All of the records below should be retyped exactly, with no pictures included.

Data for this task —
-- Opening Marker --

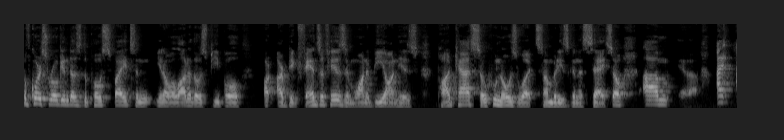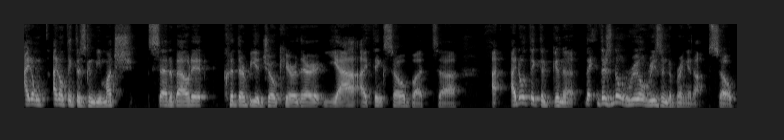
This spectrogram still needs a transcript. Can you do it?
of course, Rogan does the post fights, and you know, a lot of those people are, are big fans of his and want to be on his podcast. So who knows what somebody's going to say? So um, I, I don't, I don't think there's going to be much said about it. Could there be a joke here or there? Yeah, I think so, but uh, I, I don't think they're gonna. They, there's no real reason to bring it up. So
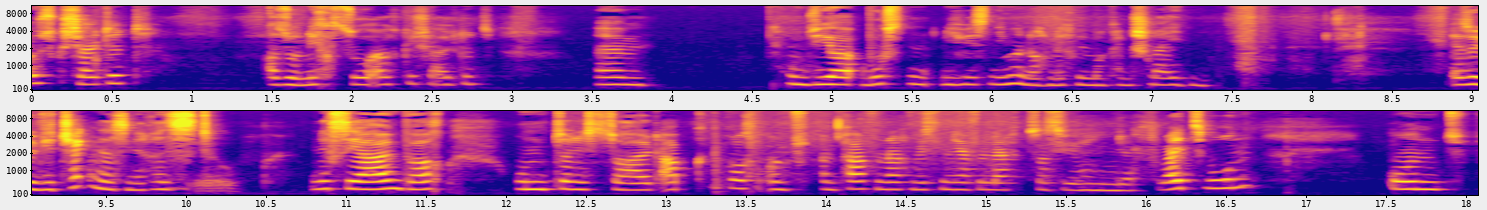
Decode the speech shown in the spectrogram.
ausgeschaltet. Also nicht so ausgeschaltet. Ähm, und wir wussten, wir wissen immer noch nicht, wie man kann schneiden. Also wir checken das nicht. Es ist nicht sehr einfach. Und dann ist es halt abgebrochen. Und ein paar von euch wissen ja vielleicht, dass wir in der Schweiz wohnen. Und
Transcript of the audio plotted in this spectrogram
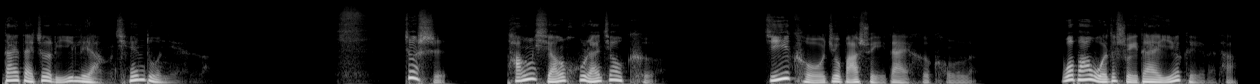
待在这里两千多年了。这时，唐祥忽然叫渴，几口就把水袋喝空了。我把我的水袋也给了他，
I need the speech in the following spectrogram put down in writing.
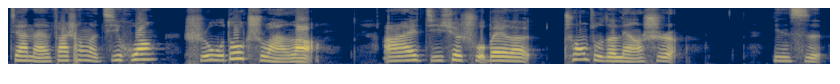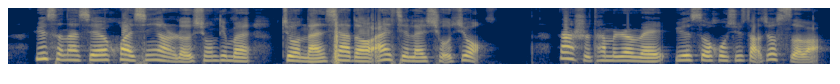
迦南发生了饥荒，食物都吃完了，而埃及却储备了。充足的粮食，因此约瑟那些坏心眼儿的兄弟们就南下到埃及来求救。那时他们认为约瑟或许早就死了，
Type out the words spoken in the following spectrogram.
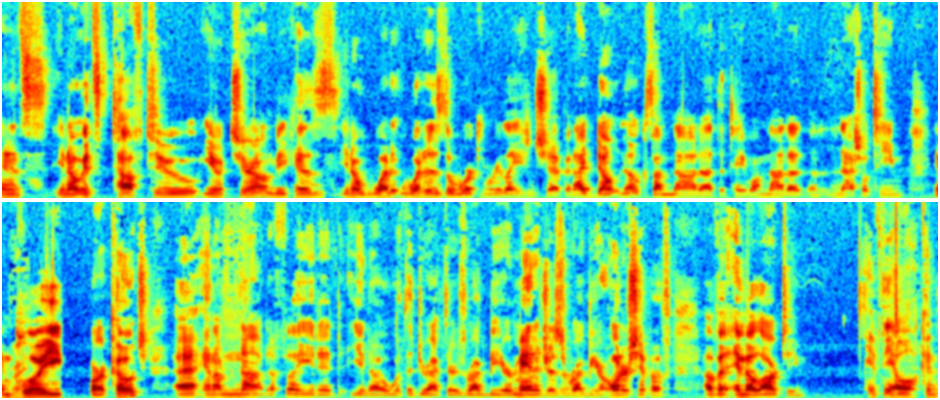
and it's you know it's tough to you know cheer on because you know what what is the working relationship and I don't know because I'm not at the table I'm not a, a national team employee right. or a coach uh, and I'm not affiliated you know with the directors rugby or managers of rugby or ownership of of an MLR team if they all can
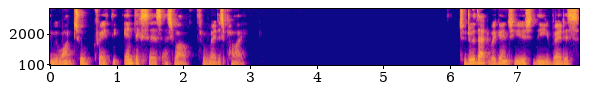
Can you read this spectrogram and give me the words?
And we want to create the indexes as well through redis-py. To do that, we're going to use the Redis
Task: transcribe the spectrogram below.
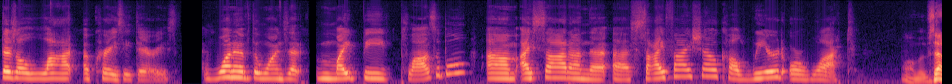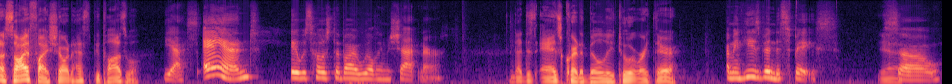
There's a lot of crazy theories. One of the ones that might be plausible, um, I saw it on the uh, sci fi show called Weird or What. Well, if it's not a sci-fi show, it has to be plausible. Yes. And it was hosted by William Shatner. That just adds credibility to it right there. I mean, he's been to space. Yeah. So,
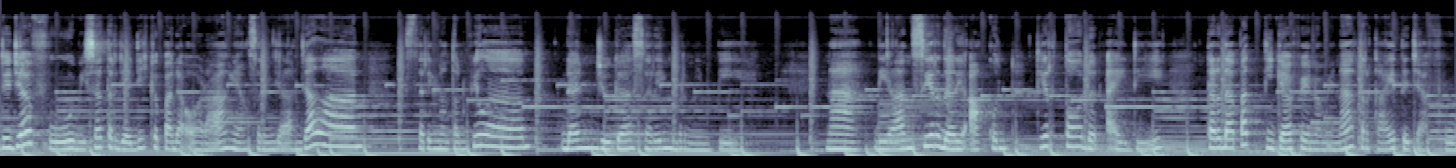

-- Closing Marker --

Problem solution —
This spectrogram still needs a transcript. Can you do it?
of course, Rogan does the post fights, and you know, a lot of those people are, are big fans of his and want to be on his podcast. So who knows what somebody's going to say? So um, I, I don't, I don't think there's going to be much said about it. Could there be a joke here or there? Yeah, I think so, but uh, I, I don't think they're gonna. They, there's no real reason to bring it up. So
Decode the speech shown in the spectrogram.
ausgeschaltet. Also nicht so ausgeschaltet. Ähm, und wir wussten, wir wissen immer noch nicht, wie man kann schneiden. Also wir checken das nicht. Es ist nicht sehr einfach. Und dann ist es halt abgebrochen. Und ein paar von euch wissen ja vielleicht, dass wir in der Schweiz wohnen. Und
Transcript of the audio plotted in this spectrogram
待在这里两千多年了。这时，唐祥忽然叫渴，几口就把水袋喝空了。我把我的水袋也给了他，
I need the speech in the following spectrogram put down in writing.
迦南发生了饥荒，食物都吃完了，而埃及却储备了。充足的粮食，因此约瑟那些坏心眼儿的兄弟们就南下到埃及来求救。那时他们认为约瑟或许早就死了，
Type out the words spoken in the following spectrogram.
and it's you know it's tough to you know cheer on because you know what what is the working relationship and I don't know because I'm not at the table I'm not a, a national team employee right. or a coach uh, and I'm not affiliated you know with the directors rugby or managers of rugby or ownership of of an MLR team if they all can
Can you read this spectrogram and give me the words?
And we want to create the indexes as well through redis-py. To do that, we're going to use the Redis
Task: transcribe the spectrogram below.
There's a lot of crazy theories. One of the ones that might be plausible, um, I saw it on the uh, sci fi show called Weird or What. Well, if it's not a sci-fi show, it has to be plausible. Yes. And it was hosted by William Shatner. That just adds credibility to it right there. I mean, he's been to space. Yeah. So,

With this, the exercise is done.